Not this time, ok? Let’s have a real conversation, and listen to each other with open minds and trust that, chances are, your neighbors are good people trying to help the community. Camera’s will be rolling, Curtis Jones and the Commissioner from Phila Parks & Rec will be there.
Hopefully, we’ll all present well, and give local leadership a lot to think about when considering support for the proposed natural play space.
PS/FYI: Scott Cameron is a neat dude — a “Luminist” painter, who shows a lot of work in New England art galleries, and was featured in June 2006’s American Art Collector. He also apparently has some city planning experience too, and no doubt could add a lot to local conversations on growth and development. Too bad he’s not interested in persuading us, or sharing what he knows.
Today’s audiences seek open conversation. We want to engage and collaborate. Challenging someone’s viewpoints isn’t an act of war — it’s an opportunity to rethink our positions, and learn together. Here’s hoping Scott comes around to appreciating not just his neighborhood, but his neighbors.
(Even the ones who openly criticize him online — we snark cause we love!)
WARNING! Sometimes after considering all sides of a situation, you find that you’re on the wrong side, or that some of the people on your side are idiots or maniacs or both. RELAX! Being a yucky neighbor is totally reversible. Changing your mind is not a sign of weakness, but growth. So is trust.
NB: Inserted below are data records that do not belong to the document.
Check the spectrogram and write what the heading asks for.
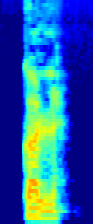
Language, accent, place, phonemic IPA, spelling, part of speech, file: French, France, Lyon, /kɔl/, colles, verb, LL-Q150 (fra)-colles.wav
- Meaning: second-person singular present indicative/subjunctive of coller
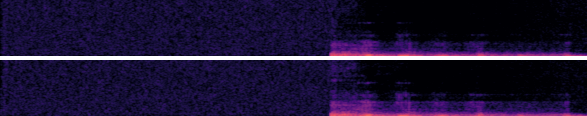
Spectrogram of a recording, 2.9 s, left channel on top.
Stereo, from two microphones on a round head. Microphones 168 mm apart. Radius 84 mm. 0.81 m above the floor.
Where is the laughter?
70° right (ahead or behind), 1.5 m; by 2.9 s 55° right (ahead or behind), 1.6 m.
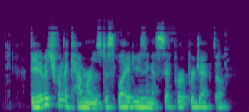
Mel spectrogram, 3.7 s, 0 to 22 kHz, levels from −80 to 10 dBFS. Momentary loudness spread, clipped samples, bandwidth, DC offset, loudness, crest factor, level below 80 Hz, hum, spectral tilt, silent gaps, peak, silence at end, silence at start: 12 LU; under 0.1%; 9.2 kHz; under 0.1%; -17 LUFS; 16 dB; -58 dBFS; none; -4 dB/octave; none; -2 dBFS; 0.35 s; 0.45 s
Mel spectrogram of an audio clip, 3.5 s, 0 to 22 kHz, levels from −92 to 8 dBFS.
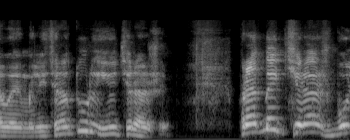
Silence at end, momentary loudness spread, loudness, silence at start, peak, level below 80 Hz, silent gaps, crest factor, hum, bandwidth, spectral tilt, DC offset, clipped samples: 0 s; 20 LU; -26 LUFS; 0 s; -6 dBFS; -80 dBFS; none; 20 dB; none; 12.5 kHz; -3.5 dB/octave; under 0.1%; under 0.1%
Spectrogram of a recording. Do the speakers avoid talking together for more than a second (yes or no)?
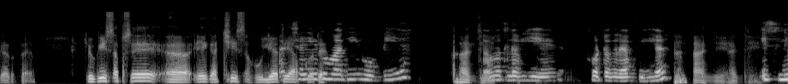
yes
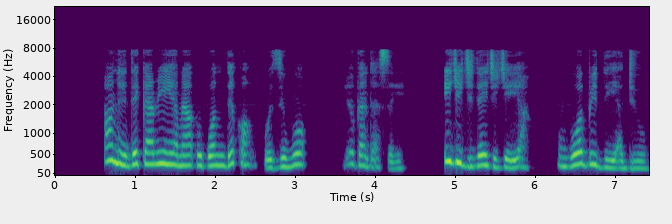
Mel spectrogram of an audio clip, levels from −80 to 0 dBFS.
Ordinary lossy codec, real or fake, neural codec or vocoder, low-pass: none; fake; codec, 16 kHz, 0.5 kbps, FunCodec, trained on LibriTTS, 25 frames a second; none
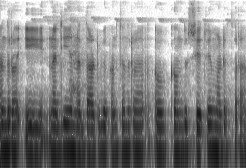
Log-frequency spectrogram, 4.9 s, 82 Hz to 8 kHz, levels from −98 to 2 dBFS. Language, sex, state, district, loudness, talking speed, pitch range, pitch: Kannada, male, Karnataka, Belgaum, -16 LUFS, 120 wpm, 125-130 Hz, 125 Hz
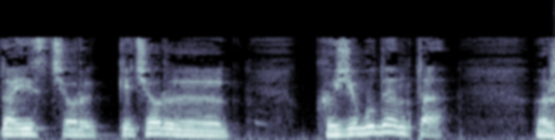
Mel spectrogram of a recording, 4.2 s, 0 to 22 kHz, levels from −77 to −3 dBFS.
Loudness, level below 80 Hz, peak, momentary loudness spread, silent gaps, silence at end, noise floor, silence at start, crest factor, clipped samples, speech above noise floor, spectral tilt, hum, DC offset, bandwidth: -14 LUFS; -34 dBFS; 0 dBFS; 8 LU; none; 0 s; -41 dBFS; 0 s; 14 dB; under 0.1%; 28 dB; -5 dB/octave; none; under 0.1%; 8.6 kHz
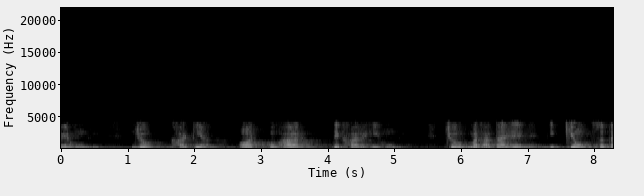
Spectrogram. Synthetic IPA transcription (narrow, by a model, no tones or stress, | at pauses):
ɾẽɦõːŋɡid͡ʒoːɡʰʱaːʈijãɔːɾʊbʱaːɾd̪ɪkʰaɾɐɦiɦõːŋɡi | d͡ʒoːbɐt̪aːt̪aɦɛkikjõːsɐt̪a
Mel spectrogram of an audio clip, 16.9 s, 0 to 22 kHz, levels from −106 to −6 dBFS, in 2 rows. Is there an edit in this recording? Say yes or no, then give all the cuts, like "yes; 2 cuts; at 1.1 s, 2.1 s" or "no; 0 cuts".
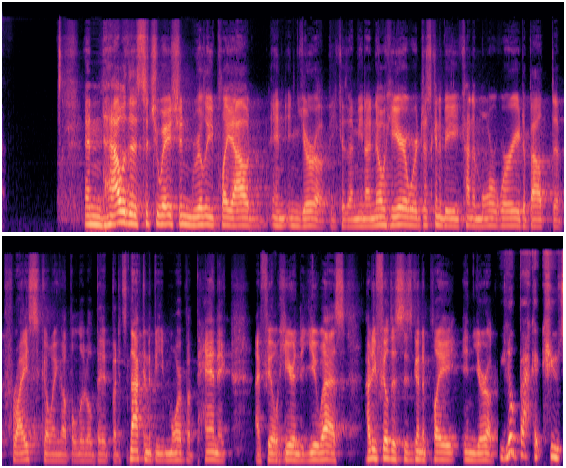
yes; 1 cut; at 15.9 s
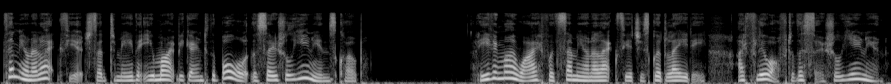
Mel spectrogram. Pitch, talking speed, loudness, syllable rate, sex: 200 Hz, 220 wpm, -19 LUFS, 6.0 syllables/s, female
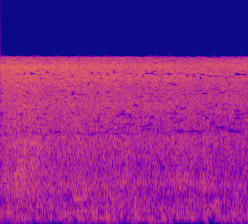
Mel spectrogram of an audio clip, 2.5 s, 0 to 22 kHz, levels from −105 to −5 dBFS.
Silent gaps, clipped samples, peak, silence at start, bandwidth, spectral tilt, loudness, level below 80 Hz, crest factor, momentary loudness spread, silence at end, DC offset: none; under 0.1%; -24 dBFS; 0 s; 8 kHz; 1.5 dB/octave; -35 LUFS; -76 dBFS; 14 dB; 5 LU; 0 s; under 0.1%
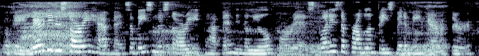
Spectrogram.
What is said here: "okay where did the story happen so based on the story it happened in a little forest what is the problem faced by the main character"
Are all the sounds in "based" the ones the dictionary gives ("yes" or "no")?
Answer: no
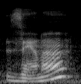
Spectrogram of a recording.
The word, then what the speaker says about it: Xanna: of a name, but I'm assuming it's pronounced Xanna, because typically X's are pronounced as a Z.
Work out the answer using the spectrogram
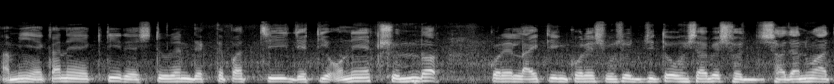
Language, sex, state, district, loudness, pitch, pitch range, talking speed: Bengali, male, Assam, Hailakandi, -11 LUFS, 135 Hz, 125-140 Hz, 120 wpm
We’ll soon have a chance to demonstrate this really is a New East Falls.
VENTING HELPS Spew your toxins at East Falls Rants,* a new public Facebook group for local negativity of all kinds. (You’re welcome!)